Source material section start
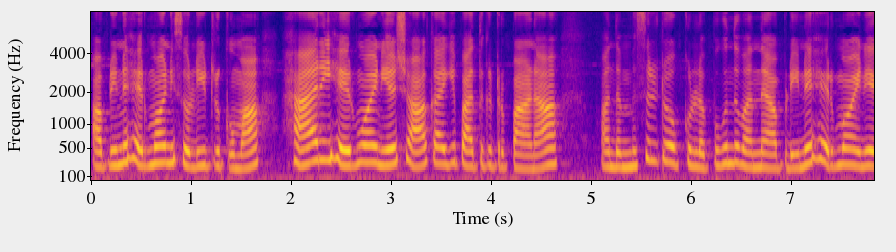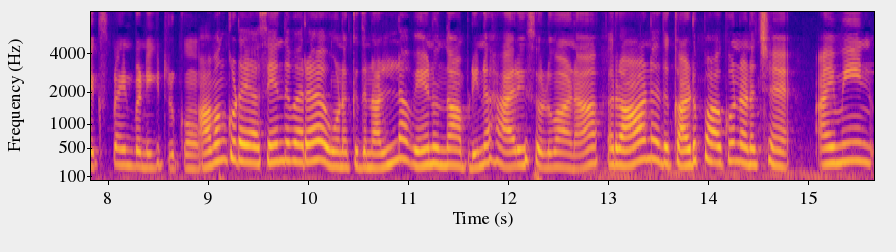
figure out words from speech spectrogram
அப்படின்னு ஹெர்மாயினி சொல்லிகிட்டு இருக்குமா ஹாரி ஹெர்மாயினியை ஷாக் ஆகி பார்த்துக்கிட்டு இருப்பானா? அந்த மிசில் டோக்குள்ளே புகுந்து வந்தேன் அப்படின்னு ஹெர்மாயினி எக்ஸ்பிளைன் பண்ணிக்கிட்டு இருக்கோம். அவன் கூடயா சேர்ந்து வர உனக்கு இது நல்லா வேணும் தான் அப்படின்னு ஹாரி சொல்லுவானா? ரான் அது கடுப்பாக்கும்னு நினச்சேன். ஐ மீன்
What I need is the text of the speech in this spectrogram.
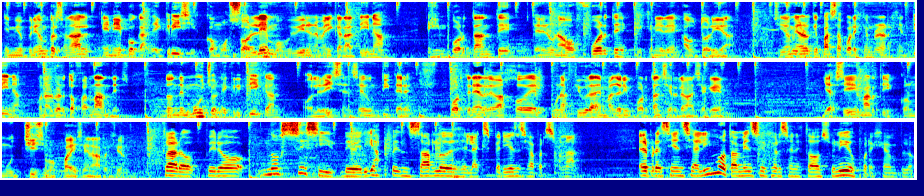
En mi opinión personal, en épocas de crisis, como solemos vivir en América Latina, es importante tener una voz fuerte que genere autoridad. Si no, mirar lo que pasa, por ejemplo, en Argentina, con Alberto Fernández, donde muchos le critican o le dicen ser un títere por tener debajo de él una figura de mayor importancia y relevancia que él. Y así, Marty, con muchísimos países en la región. Claro, pero no sé si deberías pensarlo desde la experiencia personal. El presidencialismo también se ejerce en Estados Unidos, por ejemplo,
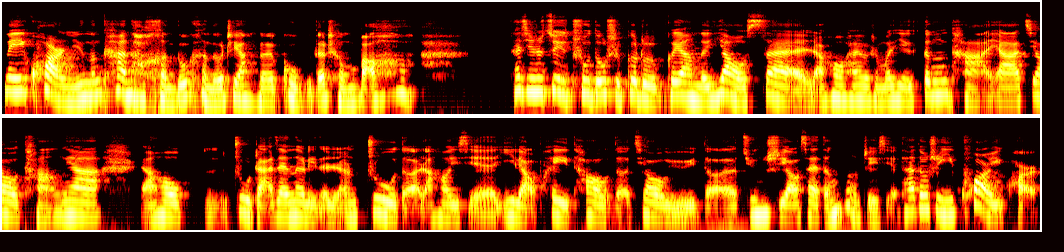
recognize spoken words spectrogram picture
那一块儿，你能看到很多很多这样的古的城堡。它其实最初都是各种各样的要塞，然后还有什么一些灯塔呀、教堂呀，然后嗯驻扎在那里的人住的，然后一些医疗配套的、教育的、军事要塞等等这些，它都是一块儿一块儿，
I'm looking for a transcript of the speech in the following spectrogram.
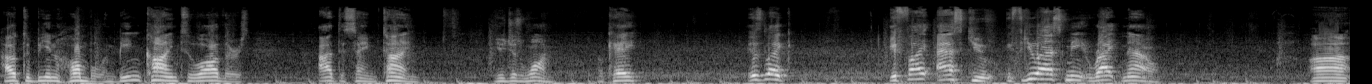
how to be humble and being kind to others at the same time, you just won, okay? It's like if I ask you, if you ask me right now, uh,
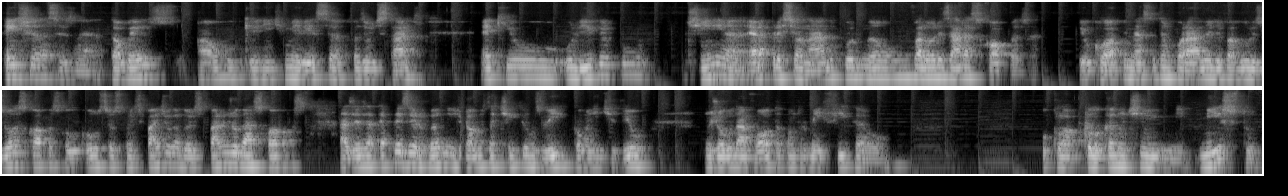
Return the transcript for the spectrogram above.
Tem chances, né? Talvez algo que a gente mereça fazer o destaque é que o, o Liverpool tinha era pressionado por não valorizar as copas. Né? E o Klopp nesta temporada ele valorizou as copas, colocou os seus principais jogadores para jogar as copas às vezes até preservando em jogos da Champions League, como a gente viu no jogo da volta contra o Benfica, o, o Klopp colocando um time misto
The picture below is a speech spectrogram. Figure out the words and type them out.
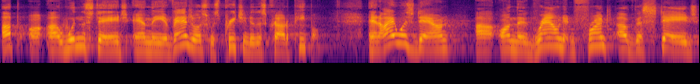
up uh, a wooden stage, and the evangelist was preaching to this crowd of people. And I was down uh, on the ground in front of the stage,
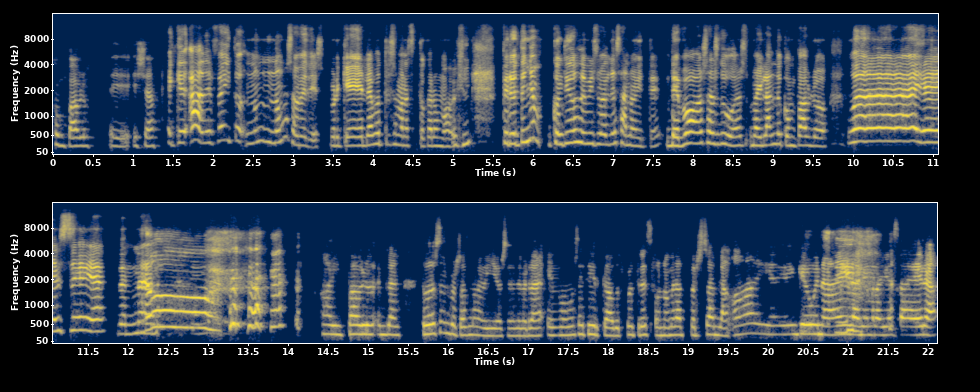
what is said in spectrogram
con Pablo. E, e xa. É que, ah, de feito, non, non o sabedes, porque levo tres semanas a tocar o móvil, pero teño contido audiovisual desa noite, de vos as dúas, bailando con Pablo. No! Ai, Pablo, en plan, todos son persoas maravillosas, de verdad. E vamos a decir cada dos por tres o nome da persoa, en plan, ai, ai, que buena Sí. era, que maravillosa era.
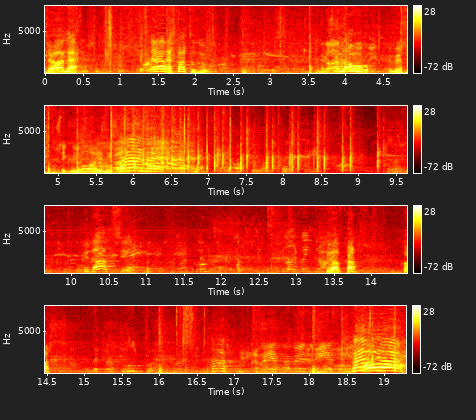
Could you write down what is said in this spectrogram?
Jona! Das costas, Hugo. Primeiros 5 minutos de vez em Vai, Zé! Cuidado, Sil. Cuidado, Carlos. Costa. Bola!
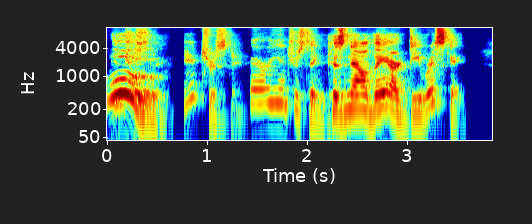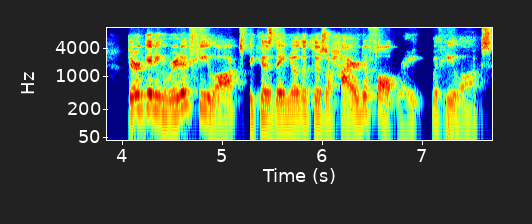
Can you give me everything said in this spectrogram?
Ooh, interesting. very interesting because now they are de-risking. They're getting rid of HELOCs because they know that there's a higher default rate with mm-hmm. HELOCs.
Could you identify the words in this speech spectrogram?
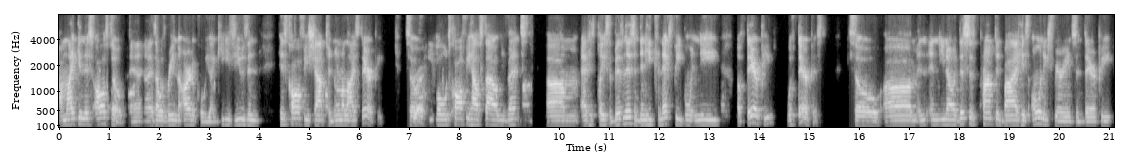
I'm liking this also. And as I was reading the article, like he's using his coffee shop to normalize therapy. So right. he holds coffee house style events um, at his place of business, and then he connects people in need of therapy with therapists. So, um, and and you know, this is prompted by his own experience in therapy,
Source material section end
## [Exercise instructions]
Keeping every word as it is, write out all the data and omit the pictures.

## [Solution]
figure out words from speech spectrogram
அப்படின்னு ஹெர்மாயினி சொல்லிகிட்டு இருக்குமா ஹாரி ஹெர்மாயினியை ஷாக் ஆகி பார்த்துக்கிட்டு இருப்பானா? அந்த மிசில் டோக்குள்ளே புகுந்து வந்தேன் அப்படின்னு ஹெர்மாயினி எக்ஸ்பிளைன் பண்ணிக்கிட்டு இருக்கோம். அவன் கூடயா சேர்ந்து வர உனக்கு இது நல்லா வேணும் தான் அப்படின்னு ஹாரி சொல்லுவானா? ரான் அது கடுப்பாக்கும்னு நினச்சேன். ஐ மீன்
What I need is the text of the speech in this spectrogram.
En mi opinión personal, en épocas de crisis, como solemos vivir en América Latina, es importante tener una voz fuerte que genere autoridad. Si no, mirar lo que pasa, por ejemplo, en Argentina, con Alberto Fernández, donde muchos le critican o le dicen ser un títere por tener debajo de él una figura de mayor importancia y relevancia que él. Y así, Marty, con muchísimos países en la región. Claro, pero no sé si deberías pensarlo desde la experiencia personal. El presidencialismo también se ejerce en Estados Unidos, por ejemplo,
recognize spoken words spectrogram picture
那一块儿，你能看到很多很多这样的古的城堡。它其实最初都是各种各样的要塞，然后还有什么一些灯塔呀、教堂呀，然后嗯驻扎在那里的人住的，然后一些医疗配套的、教育的、军事要塞等等这些，它都是一块儿一块儿，
I'm looking for a transcript of the speech in the following spectrogram.
how to be humble and being kind to others at the same time, you just won, okay? It's like if I ask you, if you ask me right now, uh,
Return the transcript for the spectrogram above.
Tem chances, né? Talvez algo que a gente mereça fazer o destaque é que o, o Liverpool tinha era pressionado por não valorizar as copas. Né? E o Klopp nesta temporada ele valorizou as copas, colocou os seus principais jogadores para jogar as copas às vezes até preservando em jogos da Champions League, como a gente viu no jogo da volta contra o Benfica, o, o Klopp colocando um time misto
The picture below is a speech spectrogram. Figure out the words and type them out.
up uh, a wooden stage, and the evangelist was preaching to this crowd of people. And I was down uh, on the ground in front of the stage,
what is said in spectrogram
con Pablo. E, e xa. É que, ah, de feito, non, non o sabedes, porque levo tres semanas a tocar o móvil, pero teño contido audiovisual desa noite, de vos as dúas, bailando con Pablo. No! Ai, Pablo, en plan, todos son persoas maravillosas, de verdad. E vamos a decir cada dos por tres o nome da persoa, en plan, ai, ai, que buena Sí. era, que maravillosa era.
Could you write down what is said in this spectrogram?
Jona! Das costas, Hugo. Primeiros 5 minutos de vez em Vai, Zé! Cuidado, Sil. Cuidado, Carlos. Costa. Bola!
Can you give me everything said in this spectrogram?
Ooh, interesting. very interesting because now they are de-risking. They're getting rid of HELOCs because they know that there's a higher default rate with mm-hmm. HELOCs.
Could you identify the words in this speech spectrogram?
I'm liking this also. And as I was reading the article, like he's using his coffee shop to normalize therapy. So right. he holds coffee house style events um, at his place of business, and then he connects people in need of therapy with therapists. So, um, and and you know, this is prompted by his own experience in therapy,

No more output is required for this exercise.